If necessary, you can work with the contents of these folders on non-Sierra Macs directly in iCloud Drive—choose Go > iCloud Drive in the Finder to access them.
Some Sierra users have found that the contents of subsequent Macs’ Desktop and Documents folders end up in sub-folders named along the lines of “Desktop – name-of-Mac.” If you see this, make sure iCloud Drive has had time to upload and sync everything. If so, you can move the sub-folders’ files into the main Desktop and Documents folders manually.
Now, about that Optimize Mac Storage checkbox. When it’s selected, if your Mac runs low on drive space, Sierra may delete old, large files from the local drive to free up more space. The files remain in iCloud Drive, and you can click a cloud button next to their names in the Finder to download them. What’s unknown as yet is whether iCloud-only files will be backed up by Time Machine and other backup apps; you could end up with the iCloud Drive version of a file being the only extant copy. As a result, we don’t recommend selecting Optimize Mac Storage on your primary Mac, though it should be fine on a secondary MacBook with minimal storage.
Finally, if you decide to turn off this feature, Sierra creates new local Desktop and Documents folders in your home folder, but it doesn’t populate them with content from the previously shared folders in iCloud Drive. You may need to copy files from the iCloud Drive folders to the local Desktop and Documents folders to get everything back the way you want it.

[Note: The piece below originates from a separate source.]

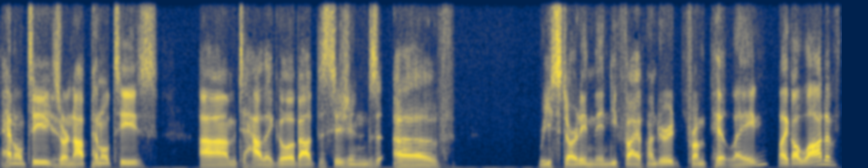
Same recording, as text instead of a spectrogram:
penalties or not penalties, um, to how they go about decisions of restarting the Indy 500 from pit lane. Like a lot of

Desktop and Documents folder syncing is designed to simplify the experience of using multiple Macs (and iOS devices!), but if you’re accustomed to each of your Macs containing different files, it may be more confusing than it’s worth.